What is the difference between an active audience and a passive

Report
What is the difference
between an active
audience and a passive
audience?
What is an active audience ?
An active audience is one that actively engages
with the text. They do not simply accept every
media message. They question what they see
and develop their own interpretation of a
media product based on their life experiences,
education, family and cultural influences.
‘Bottom up’ theories generally assume an
active audience. Theories such as “Uses &
Gratification” and “Postmodernist theory”
assume that audiences are active.
What is a passive audience?
A passive audience does not actively engage
with a media text. A passive audience is one
that does not question the message that the
media is sending and simply accepts the
message in the way the media outlet
intended. ‘Top down’ theories of media
influence tend to assume that audiences are
passive. Theories such as “Bullet/Hypodermic”
and “Agenda Setting Function” assume
audiences are passive.
Communication theories
Discuss two communication models or theories that
present opposing views about the power of the
media to influence audiences. In your response
analyse and evaluate the arguments and evidence
used both for and against these two models or
theories.
You should refer to the TAC ads we examined in class
Approaching the question
Firstly you need to be able to discuss two OPPOSING theories
of communication – I suggest you avoid postmodernism
Identify the theory, it’s origin, the developers and the reason
for it’s development.
Discuss the model – is it linear, top down or bottom up, etc.
Does the theory assume active or passive audiences?
How would this theory explain the influence of the TAC ads.
Remember, advertisers do not use theories! We, as media
analysts, simply use the theory to try and explain the
influence the ad has, if any….
Sample Answer
The Hypodermic needle or Bullet theory was developed in the 1930’s by
researchers interested in explaining the effects of mass media
consumption and propaganda in World War 1. The Nazi parties believed
the media was highly influential, and so as one of their most effective
methods of gaining support, seemingly converted a whole population to
supporting Hitler’s rule through the use of Radio broadcasts. The theory
claims that audiences are passive and homogenous – that is, each
consumer wholly accepts the messages presented by the media in their
intended form; each message presented by the media is blindly accepted
regardless of individual differences. It is a closed text communication
theory, suggesting that messages flow in a linear fashion from the sender

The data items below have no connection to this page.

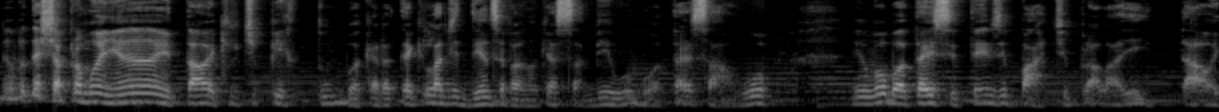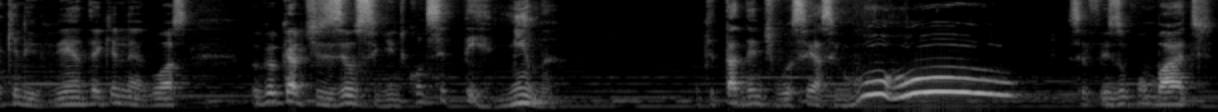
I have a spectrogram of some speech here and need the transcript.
Não, vou deixar para amanhã e tal. Aquilo te perturba, cara. Até que lá de dentro você fala, não quer saber, eu vou botar essa roupa eu vou botar esse tênis e partir para lá e tal, aquele vento, aquele negócio. O que eu quero te dizer é o seguinte: quando você termina, o que está dentro de você é assim, uhul! Você fez um combate,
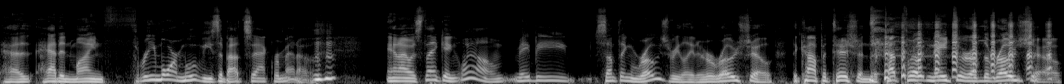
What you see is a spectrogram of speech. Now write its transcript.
had had in mind three more movies about Sacramento. Mm-hmm. And I was thinking, well, maybe something Rose related, a Rose show, the competition, the cutthroat nature of the Rose show.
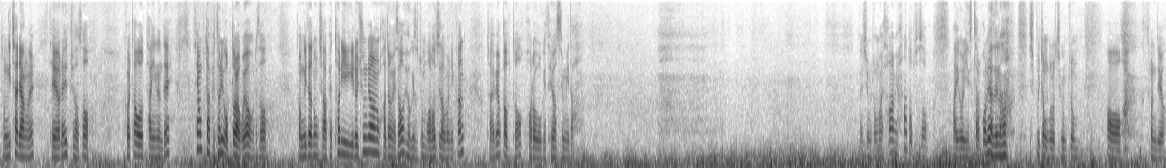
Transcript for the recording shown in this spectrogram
전기 차량을 대여를 해주셔서 그걸 타고 다니는데 생각보다 배터리가 없더라고요. 그래서 전기 자동차 배터리를 충전하는 과정에서 여기서 좀 멀어지다 보니까 저 해변가부터 걸어보게 되었습니다. 네, 지금 정말 사람이 하나도 없어서 아 이걸 인스타를 꺼내야 되나 싶을 정도로 지금 좀 어 그런데요.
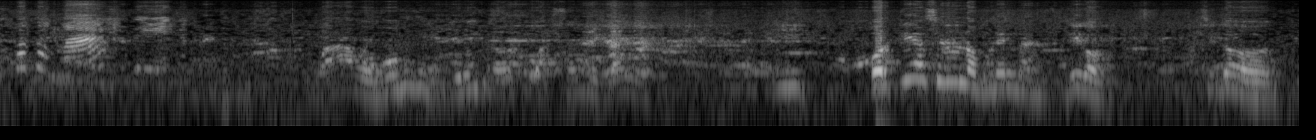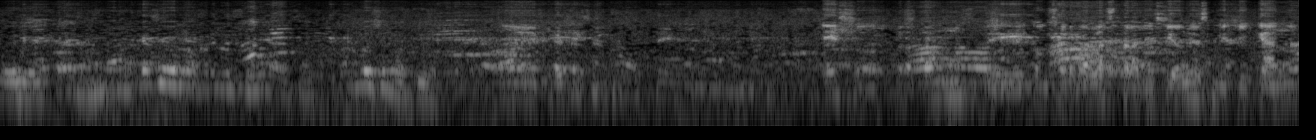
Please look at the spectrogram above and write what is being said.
un poco más de 20 personas. Wow, entonces se requiere un trabajo bastante grande. ¿Y por qué hacer una ofrenda? Digo, siendo ¿por qué hacer una ofrenda este ¿Cuál fue su motivo? Eh, precisamente eso, tratamos de conservar las tradiciones mexicanas,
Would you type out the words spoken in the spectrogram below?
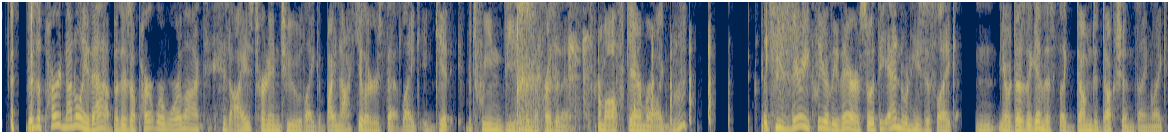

to the receiver, with no interference. A limitation of this theory however,
is that it suggests no person possesses differences in opinion at all. There
is no room for subjective interpretation and it could be argue that if this
theory were correct, society would be a group of people with exactly the
same beliefs, whereas it is obvious that subjective interpretations exist.
In applying this theory to try and explain the influence of the TAC ad,
‘Blame,’ it could be argued that the reduction of speed related
accidents, particularly those dependent on male drivers, is due to the
message being presented in the Advertisement being accepted by all
viewers. Therefore, with all consumers believing in the idea that speed
‘kills,’ not only perpetrators but also those around you, there would be
complete eradication of speed-related accidents on our roads.
However, this theory has serious flaws, as the death toll of speedrelated accidents has not been completely eliminated, but rather
there has only been evidence of a diminishing death toll – meaning
that there are still many serious accidents caused by speed. This
suggests that not all viewers have been affected by the advertisement
in the same way; there has not been a 100% acceptance of the
message, as if it had influenced all members of society in the same
way, voluntary speed-related road accidents would not exist.
In contrast to the Bullet/Hypodermic Needle Theory, the Uses and
Gratification theory assumes audience members are active. Developed in
the 1940’s by Paul Lazarfeld, in response to growing criticism of the twodimensional nature of the Bullet theory, claims that texts are open (to
interpretation) and that consumers have power over the media, rather
than the media having power over them. This 'bottom up' theory
suggests that people are responsible for picking and choosing which
media content they consume, and if/in which way they may be
influenced by it. Just as the name suggests, each person has the power to
decide which media texts they will consume for their own self
‘gratification’ or satisfaction. An example of this is how many television
programs are axed even after only a few screenings of episodes, if the
ratings or circulation statistics are low. Therefore, society is in control of
the media they consume. Audience members may stop consuming
particular media texts by simply switching the television off etc. However,
the flaw of this theory is that it assumes the media has little to no
influence whatsoever on the individual.
In terms of the TAC advertisement, ‘Gravel Truck,’ the Uses and
Gratification theory would suggest that each audience member may
choose whether or not they want to be influenced by the message
presented that even if one ‘knows the road,’ speed is essentially bad
and can be fatal. Although there is still evident of similar speedrelated accidents to the ione presented in the ad, there has been a
definite decrease in such fatalities, which would be supposedly
impossible if the advertisement has no influence on audience
members. The debate of whether or not this reduction in speedrelated fatalities is due to the influence of the TAC ads or due to
external factors is still ongoing.

similar documents